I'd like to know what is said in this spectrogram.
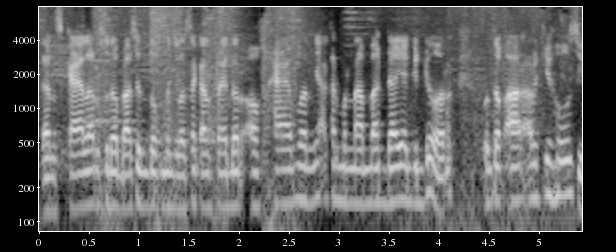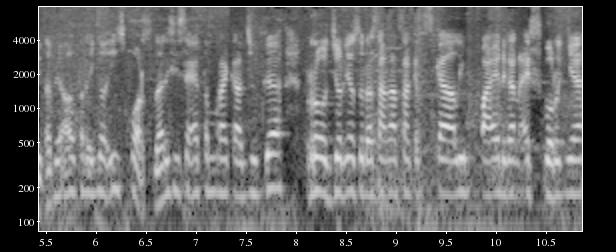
Dan Skylar sudah berhasil untuk menyelesaikan Feather of Heaven yang akan menambah daya gedor untuk arah Hoshi tapi Alter Ego Esports dari sisi item mereka juga. Rogernya sudah sangat sakit sekali. Pai dengan exportnya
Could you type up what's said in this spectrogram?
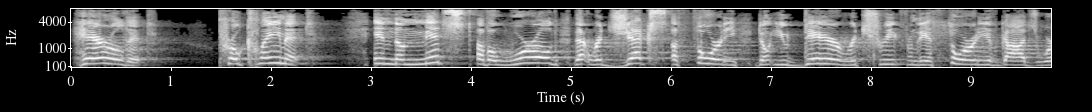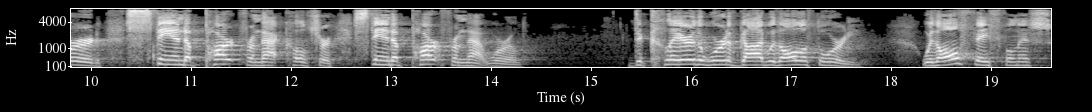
Herald it. Proclaim it. In the midst of a world that rejects authority, don't you dare retreat from the authority of God's word. Stand apart from that culture. Stand apart from that world. Declare the word of God with all authority with all faithfulness,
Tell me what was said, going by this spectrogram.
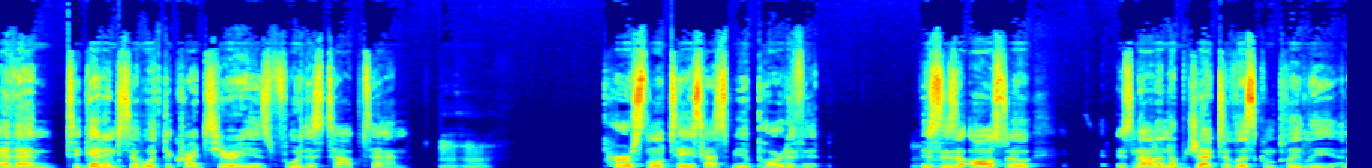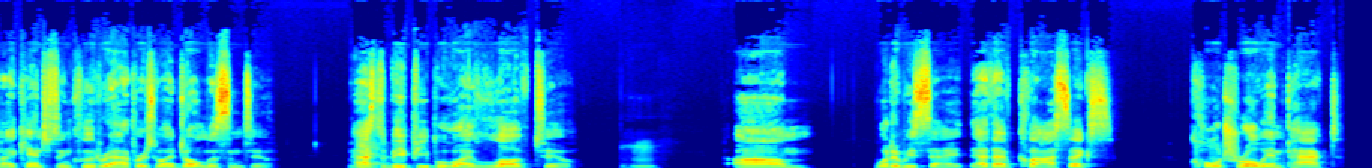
And then to get into what the criteria is for this top 10, Mm-hmm. personal taste has to be a part of it. This Mhm. is also, it's not an objective list completely. And I can't just include rappers who I don't listen to. It has to be people who I love too. Mhm. Um, what did we say? They have to have classics, Mhm. cultural impact,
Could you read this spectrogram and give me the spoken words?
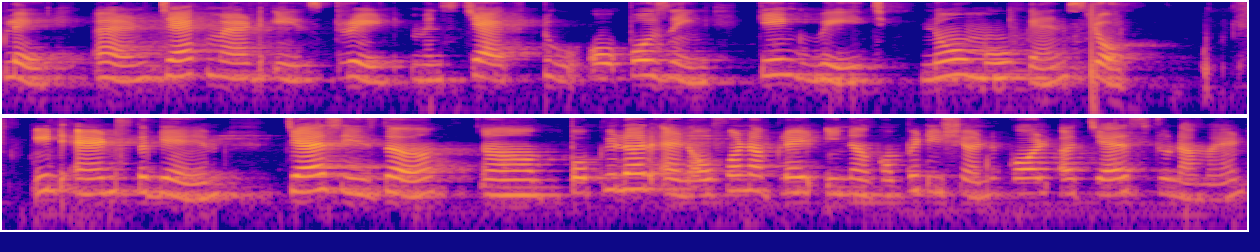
play. And checkmate is straight means check to opposing king which no move can stop. It ends the game. Chess is the uh, popular and often played in a competition called a chess tournament.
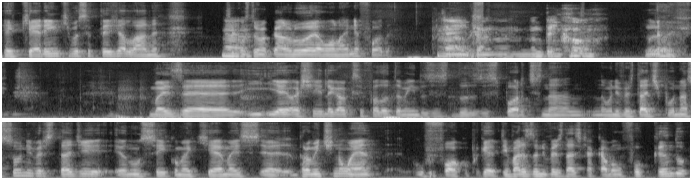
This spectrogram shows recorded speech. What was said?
requerem que você esteja lá, né? Você É, construir uma canoa online é foda. é, então não, não tem como. Não. Mas é. E, e eu achei legal que você falou também dos, dos esportes na, na universidade. Tipo, na sua universidade, eu não sei como é que é, mas é, provavelmente não é o foco, porque tem várias universidades que acabam focando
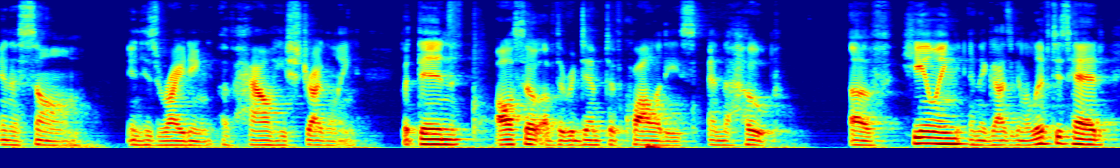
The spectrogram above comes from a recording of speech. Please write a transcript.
in a psalm in his writing of how he's struggling, but then also of the redemptive qualities and the hope of healing and that God's going to lift his head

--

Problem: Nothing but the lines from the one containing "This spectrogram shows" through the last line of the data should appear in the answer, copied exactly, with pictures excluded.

Answer section:
This spectrogram shows recorded speech. What was said?
requerem que você esteja lá, né? Você É, construir uma canoa online é foda. é, então não, não tem como. Não. Mas é. E, e eu achei legal que você falou também dos, dos esportes na, na universidade. Tipo, na sua universidade, eu não sei como é que é, mas é, provavelmente não é o foco, porque tem várias universidades que acabam focando
The spectrogram above comes from a recording of speech. Please write a transcript.
in a psalm in his writing of how he's struggling, but then also of the redemptive qualities and the hope of healing and that God's going to lift his head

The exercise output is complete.